The majority of older adults say they want to age in place at home for as long as possible, but how many seniors have made changes to their homes to make them safer and more age-friendly? According to a recent University of California, San Francisco study, many elderly adults lack the low-tech, inexpensive assistive devices that could help keep them safe and more independent at home.
As reported by Medical Xpress, researchers found that 42 percent of seniors living at home had “unmet needs” and lacked equipment like grab bars in the bathroom near the toilet or shower, a raised toilet seat or a shower stool that could help them remain at home longer, delaying a move to a care facility.
Fall-proofing a senior’s home is a key factor in helping to avoid injuries that frequently lead to hospitalization and a loss of independence. According to the UC study, published in JAMA Internal Medicine, adapting to the needs associated with aging by employing assistive devices to aid in self-care can help improve quality of life and preserve the independence and dignity of elderly adults.
Because using assistive devices like a walker can carry a stigma, many seniors are resistant to using them. But with a little encouragement and support, elderly adults can significantly benefit from home adaptations and assistive devices. Seniors who may have early signs of dementia can also be made safer at home using automatic medication dispensers or electronic stove sensors.
The burden on family caregivers can be lightened with the use of home modifications and assistive devices. Researchers suggest that primary care providers could help improve the lives of seniors and their loved-ones by better assessing the need for assistive devices and ensuring these low-cost aids are provided to help keep older adults safer and postpone a move into a care facility.

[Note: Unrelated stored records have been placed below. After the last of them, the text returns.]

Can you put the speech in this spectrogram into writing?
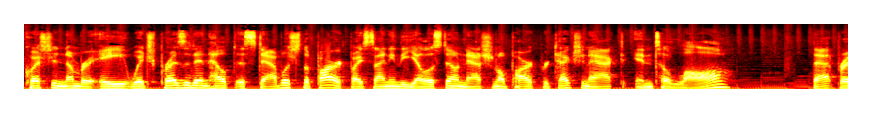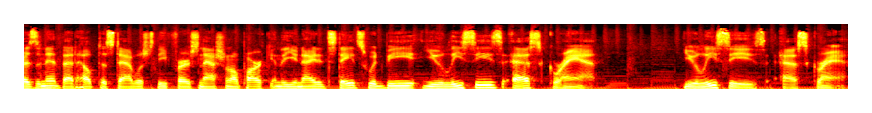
Question number eight Which president helped establish the park by signing the Yellowstone National Park Protection Act into law? That president that helped establish the first national park in the United States would be Ulysses S. Grant. Ulysses S. Grant.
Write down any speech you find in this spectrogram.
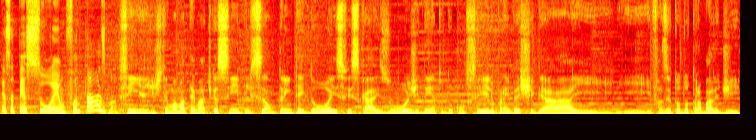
Essa pessoa é um fantasma. Sim, a gente tem uma matemática simples, são 32 fiscais hoje dentro do conselho para investigar e, e, fazer todo o trabalho de,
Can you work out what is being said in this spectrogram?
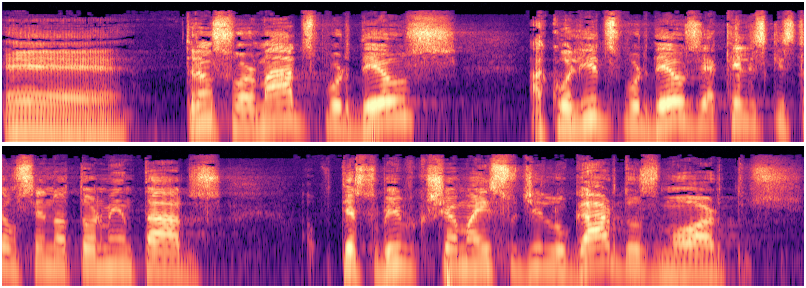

Read more about home safety and equipping the bathroom for seniors here.